- Close and lock the door immediately when entering a residence hall. Always keep room doors locked, especially when you are sleeping, and do not prop open outside doors.
- Be sensible with your keys and access card---don't leave them in an outside hiding place. Report all lost or stolen College keys and access cards as soon as possible.
- Be careful about letting acquaintances sleep in your room or home.
- Vouch for visitors to a residence hall only if you know them. Report unauthorized persons or suspicious behavior to the head resident, hall staff, or the Campus Police Department immediately.
- Know who is at the door before opening it. Ask for identification from anyone you don't know or feel uncomfortable about. If a stranger requests to use your telephone to call for help, offer to place the call for him or her rather than to invite the stranger into your home or room. If you live alone off campus, or with other women, use only your first initials on your mailbox and in telephone directories.
- Use caution over the phone. Never reveal your phone number or name to a wrong number caller. Don't reveal to a caller that you are alone. Be wary of telephone surveys, especially ones that ask for personal information. If you don't know who the person is, hang up. Warn roommates not to give out personal information over the phone.
- Be alert in Laundromats and laundry rooms. Try not to go alone.
- Report burned-out lights and broken locks, doors, and windows to Facilities Management immediately.
- Know which neighbors you could call in an emergency.
- Take safety and security regulations seriously.
- Have your keys ready in your hand as you approach the car.
- Have your doors locked at all times, and your windows up when possible.
- Check your back seat before you get into your car.
- Park in a well-lit area.
- Don't go to your car alone at night if you can avoid it.
- Always make sure you have enough gas, and your car is in good repair, before you leave.
- Never pick up hitchhikers.
- Consider carrying a cellular phone.
- If you suspect you are being followed, drive into a busy, well-lit establishment and call a law enforcement agency. If you know the location of the local police department, drive there and ask for help.
- Signal for help by raising the hood of your car, if you have car trouble. Remain in your car with the doors locked until help arrives. Make sure the assistance is legitimate. If another motorist offers help, stay in your car and ask the motorist to call the police or auto club.
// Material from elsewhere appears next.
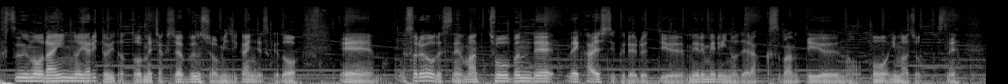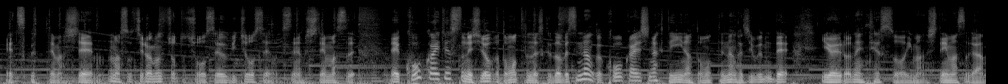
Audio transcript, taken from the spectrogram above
普通の LINE のやり取りだとめちゃくちゃ文章短いんですけど、えー、それをですね、まあ、長文で返してくれるっていうメルメリーのデラックス版っていうのを今ちょっとですね、えー、作ってまして、まあ、そちらのちょっと調整を、微調整をですね、してます。えー、公開テストにしようかと思ったんですけど、別になんか公開しなくていいなと思って、なんか自分でいろいろね、テストを今していますが、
- Don't stop if you see a disabled vehicle on the highway, but report it and send help for the driver.